At this point Gabriel is possibly a bit naffed off. (I have no idea if angels get naffed off) He has come bringing great and joyful news. He has also conveyed detailed instructions about the child’s diet and lifestyle. This son will be an amazing son. He tells Zecharaiah that he will be literally jumping for joy. Zechariah is not jumping for joy. I sometimes imagine Gabriel now curling his top lip onto his teeth the way that Eric Morecambe did when he was losing patience with Ernie. And patience is truly lost along with Zechariah’s power of speech. Gabriel is probably not used to being contradicted and he takes away the trembling but incredulous Zachariah’s ability to argue with him.

Everyone outside is now restless. How come he is gone so long? As soon as Zechariah appears, they are in no doubt. He has seen some kind of a vision but he cannot tell them what it was.

Although, Zechariah does not win any Brownie points for his unbelief, it doesn’t change God’s mind. The time is still now and Elizabeth is soon pregnant with John the Baptist who would distinguish himself in many ways – including managing to recognise the Son of God when both of them were in different wombs. Elizabeth, it seemed dealt with the faith issues a lot better than her husband. (Maybe that’s the morning sickness – it can focus the mind wonderfully)

When we wait for something, when we know something has been promised and it doesn’t happen, then not so much doubt but a dull acceptance creeps in. We pretend that everything is alright really. But God doesn’t really do dull acceptance and the time for the miracle came in God’s time. After such a long time it was maybe to be expected that Zechariah’s receptors to the true nature of God had become a little fuzzed over, yet a promise is a promise. I don’t for a minute think that giving birth to John the Baptist had been what this couple had in mind but the wait came to an end. I think we all get a bit fuzzy about God’s plan for us, especially as time goes on and not much seems to be happening but Gabriel is very firm on this – the time does come and when it comes God will show up as promised. And I think the last thing any of us want to do is upset Gabriel so probably best to believe what he tells us. 

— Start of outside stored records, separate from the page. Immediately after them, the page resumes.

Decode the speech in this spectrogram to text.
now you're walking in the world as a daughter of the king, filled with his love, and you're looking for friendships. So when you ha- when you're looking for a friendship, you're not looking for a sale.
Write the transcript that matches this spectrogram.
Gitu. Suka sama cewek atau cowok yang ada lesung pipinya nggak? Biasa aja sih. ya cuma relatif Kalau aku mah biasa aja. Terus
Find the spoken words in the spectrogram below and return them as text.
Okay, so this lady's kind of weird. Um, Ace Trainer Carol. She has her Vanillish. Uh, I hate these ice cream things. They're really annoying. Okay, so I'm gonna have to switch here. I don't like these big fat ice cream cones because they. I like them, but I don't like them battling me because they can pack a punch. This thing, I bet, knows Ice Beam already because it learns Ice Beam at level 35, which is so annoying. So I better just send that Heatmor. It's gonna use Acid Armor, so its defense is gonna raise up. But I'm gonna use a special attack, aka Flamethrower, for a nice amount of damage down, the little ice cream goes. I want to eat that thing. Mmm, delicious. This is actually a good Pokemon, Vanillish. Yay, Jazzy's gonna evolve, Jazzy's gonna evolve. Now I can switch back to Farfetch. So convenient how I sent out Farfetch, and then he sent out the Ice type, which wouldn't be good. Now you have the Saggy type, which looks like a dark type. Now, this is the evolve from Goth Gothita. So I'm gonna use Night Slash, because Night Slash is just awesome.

This has been part of a Blog thing called A Pause in Advent. Please go to http://angalmond.blogspot.com/ to read to some top notch Advent thinking pieces. We will be having a go at this all through Advent. You have been warned.


1 Comment

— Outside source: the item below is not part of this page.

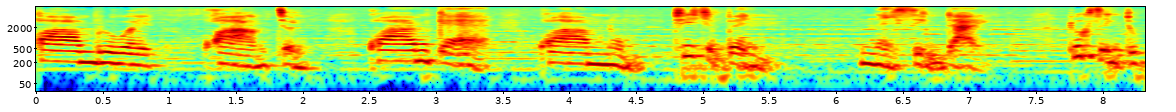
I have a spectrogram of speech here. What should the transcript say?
ความรวย ความจน ความแก่ ความหนุ่มที่จะเป็นในสิ่งใด ทุกสิ่งทุก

  1. December 3, 2018 / 8:23 am

    Fabulous! Glad you picked up the Zechariah theme too. Yes I agree about the angel’s response to Z’s doubt. As Bob said in his sermon, you could probably feel the room shake as this mighty voice boomed out I AM GABRIEL!!! (I love it when he peppers his preaching with mighty voices) And may the good Lord deliver us all from “dull acceptance”. Have a great week

Leave a Reply

Your email address will not be published. Required fields are marked *